And then came the demons, riding ravens, they swooped, and I curled up in terror and pain. They came at me, grinning, and never quite there, they picked at my skin and tugged at my hair, but never touched me at all, and I was sometimes awake and I was sometimes unconscious, and I was always afraid of the fall into Hell as they beckoned me onwards, each crime haunting me then.
That night brought scant relief. My organs were shrinking, shrivelling, drying out, shutting down. I was no longer thinking of the thorns in my crown, or the cross at my back, or the nails in my hands, I was seizures, and monsters and pain in the sand. By morning the light brought only the heat, and unconsciousness, and death.
No cortege, no mourners, no laying to rest. My penance was to be paid in slow obliteration.
If you are lucky, you’ll go up in flames, and someone who cares will scatter the ashes with tears in their lashes, and letting you go, keep only your name. If you are lucky you’ll be chewed on by maggots and rot in the soil, your own mortal coil unwound, unbound, set loose. If you are lucky your soul will fly free.
In the dry of the desert, my organs shrivelled in cavities coated in dust. My skin cured, tight over bones, a hide the colour of rust, then paler and paler as the years went by and the brain in my skull continued to lie in its place, undisturbed, unperturbed, behind my face, now drawn to a perpetual smile, with lips shrunk away and cheeks sunk to lay against molars in sockets of bone. All the while, I watched.
One hundred years passed, and dry wind whistled through a hole in my head, while tattered skin flapped at my ribs. Still, my heart lay like lead in my chest. Purgatory must be served slowly. For half a thousand years I locked my gaze on the sockets of my long passed eyes, each phase of the moon passing, and passing again, and passing again, as my bones bleached at my enduring demise. For half a thousand years I bore witness to my desiccation, my steady ablation, my reduction to nothing.
If you’re lucky, you will know, that something will grow from the life that you had. That you mattered.
Earth to earth and dust to dust, how long would have been enough to sate my thirst to punish myself, to render myself without worth. Sterile. I broke the cycle, no return, renewal, rebirth. Half a thousand years it took, to fragment to base mineral, to crumble, to flake. To obliterate myself. But as slowly as time marched by me, it could not hide, could not cover, could not rob me of knowing, the pain of how I had sinned.
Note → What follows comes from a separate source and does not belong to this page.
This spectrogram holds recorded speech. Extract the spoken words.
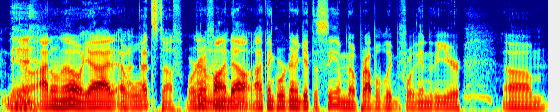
you know, yeah, I don't know. Yeah, I, I will- that's tough. we're gonna find out. that. I think we're gonna get to see him though probably before the end of the year. Um,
Engulfed in the desert's parched silence, I was nothing but another grain of sand in the wind.
Authors note: The photograph above is one I took when driving through the Atacama Desert with my dad, some time in the late nineties. A short way off the road, in this driest of deserts, was a collection of human bones. I have another photograph of my father, holding a skull, with the hair still in place. The climate is so dry that natural mummification can occur, though this was augmented by mummification practices developed by the people who once eked out a living in this area.
About the Creator
Excellent work. Looking forward to reading more!
Compelling and original writing
Creative use of language & vocab
Easy to read and follow
Well-structured & engaging content
Expert insights and opinions
Arguments were carefully researched and presented
Heartfelt and relatable
The story invoked strong personal emotions
Zero grammar & spelling mistakes